English 254 (Writing & Reading Imaginative Literature)
is essentially an English major or general education course that gets rid of your 200 level class and/or AL (Arts and Literature) requirement respectively. This creative writing class is different from the class you might've taken in high school. Since there's more than one teacher that teaches this class, you get to pick a different view of how you want to learn. The basic idea of a creative class is learning through contemporary poetry, fiction, and nonfiction and for writers to improve their writing through in-class workshops. Sometimes there are read aloud, depending on who you have as a teacher.
You will usually read contemporary works and examine what the poet could be saying, or possibly who they're addressing a stanza to. Poems are shortened statements of deep feelings and it's your job to see what feeling is created. almost all the time, you discuss genre, form, and style in pieces such as metaphor, repetition, and rhythm. You have to be willing to take risks and being surprised by your writing is crucial. Be prepared to write and read a lot of curious and sometimes frustrating texts.
There's a possibility that you may need to purchase books for your class. But some teachers prefer to post necessary readings online for you so you don't have to waste money on a book you'll only read once. Handy tip: try to pick the teacher without any book requirements so that you can save money. With most materials posted online, it's easy for you to get a pdf of it as a printout or online to read. Although your professors will want you to read certain pieces, each professor is different.
You should look into taking a creative writing course and here's why:
1. You learn how to give and take constructive criticism
Workshopping a huge part of creative writing courses because not only do you get criticized on your work, you're experiencing what it would be like if you were to send in some of your work to a publishing company.
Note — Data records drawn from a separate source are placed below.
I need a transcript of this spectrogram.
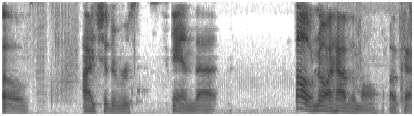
Oh, I should have scanned that. Oh, no, I have them all. Okay.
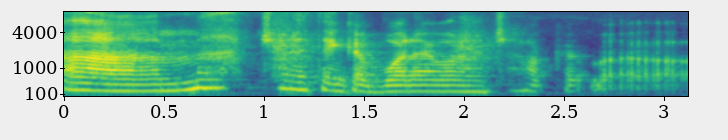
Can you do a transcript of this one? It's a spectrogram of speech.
I'm trying to think of what I want to talk about.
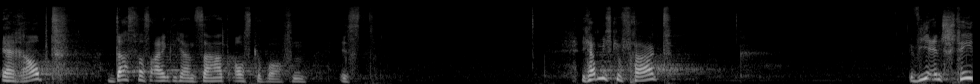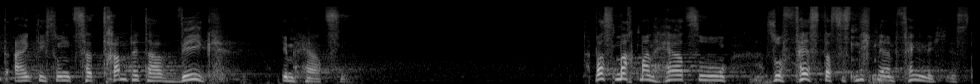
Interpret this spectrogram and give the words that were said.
er raubt das, was eigentlich an Saat ausgeworfen ist. Ich habe mich gefragt, Wie entsteht eigentlich so ein zertrampelter Weg im Herzen? Was macht mein Herz so, so fest, dass es nicht mehr empfänglich ist?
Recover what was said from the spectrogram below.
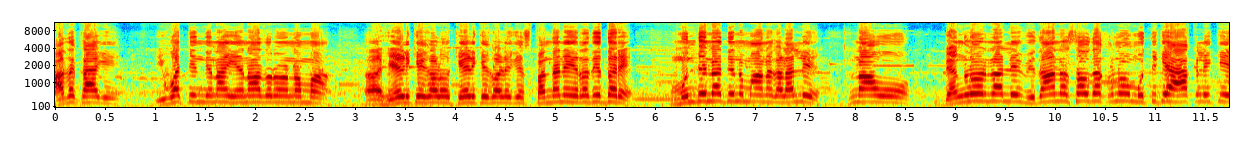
ಅದಕ್ಕಾಗಿ ಇವತ್ತಿನ ದಿನ ಏನಾದರೂ ನಮ್ಮ ಹೇಳಿಕೆಗಳು ಕೇಳಿಕೆಗಳಿಗೆ ಸ್ಪಂದನೆ ಇರದಿದ್ದರೆ ಮುಂದಿನ ದಿನಮಾನಗಳಲ್ಲಿ ನಾವು ಬೆಂಗಳೂರಿನಲ್ಲಿ ವಿಧಾನಸೌಧಕ್ಕೂ ಮುತ್ತಿಗೆ ಹಾಕಲಿಕ್ಕೆ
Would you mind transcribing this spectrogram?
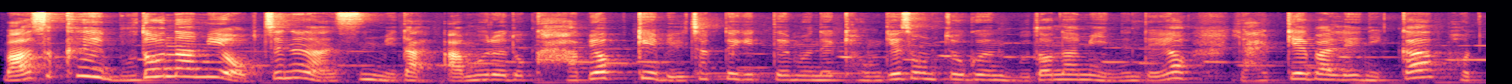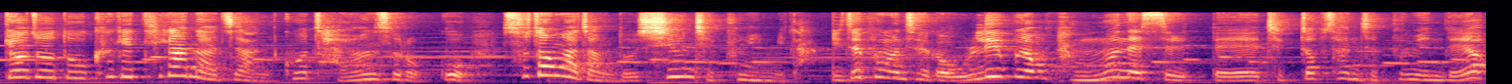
마스크에 묻어남이 없지는 않습니다. 아무래도 가볍게 밀착되기 때문에 경계선 쪽은 묻어남이 있는데요. 얇게 발리니까 벗겨져도 크게 티가 나지 않고 자연스럽고 수정 화장도 쉬운 제품입니다. 이 제품은 제가 올리브영 방문했을 때 직접 산 제품인데요.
If you're wanting to become a writer in the future, be prepared to go through obstacles such as being turned away from literary magazines. Workshopping may seem stressful at first since everyone's telling you what they liked/disliked and it may be harder for shyer students but it all gets better from there. You should make an effort to develop these skills while you're still in college before you enter the real world.
2. Creative writing stimulates creativity
allows students to be creative with their writing, which is a plus if you're not artistically inclined to the visual arts or music area. Everyone can write, and it's not every day when you get a class to project some of your best work or just work you want input on because you're stuck on a 10 page paper on microeconomics. This is a great skill set to have for any college class involving papers, poems, short stories, and even articles for your school magazine.
3. You benefit your writing skills
Writing is important everywhere you go, from resumes to senior theses. Most importantly, it's clear that you need to know how you're writing. Since creative writing classes go through style and interpretation of other writers' writing, you end up improving both your creative and academic writing skill by teaching yourself how these writers managed to do it. Depending on the type of creative course you take, some of them will have specialties in fiction, poetry, or nonfiction writing. It's best if you choose the course that helps you in the area you need help the most. Are your poems not structured properly? Does your monologue sound too cliche? Whatever class you decide on, let it improve your writing structure and style.
Creative writing doesn't have to be everyone's passion, but it's handy for those who need assistance in the writing field. Regardless of your major, taking this class would clear your gen ed requirement for arts and literature and it's a great way to. Impress your other professors with your papers or stories by getting out of your comfort zone and taking English 254.
It'll be worthwhile.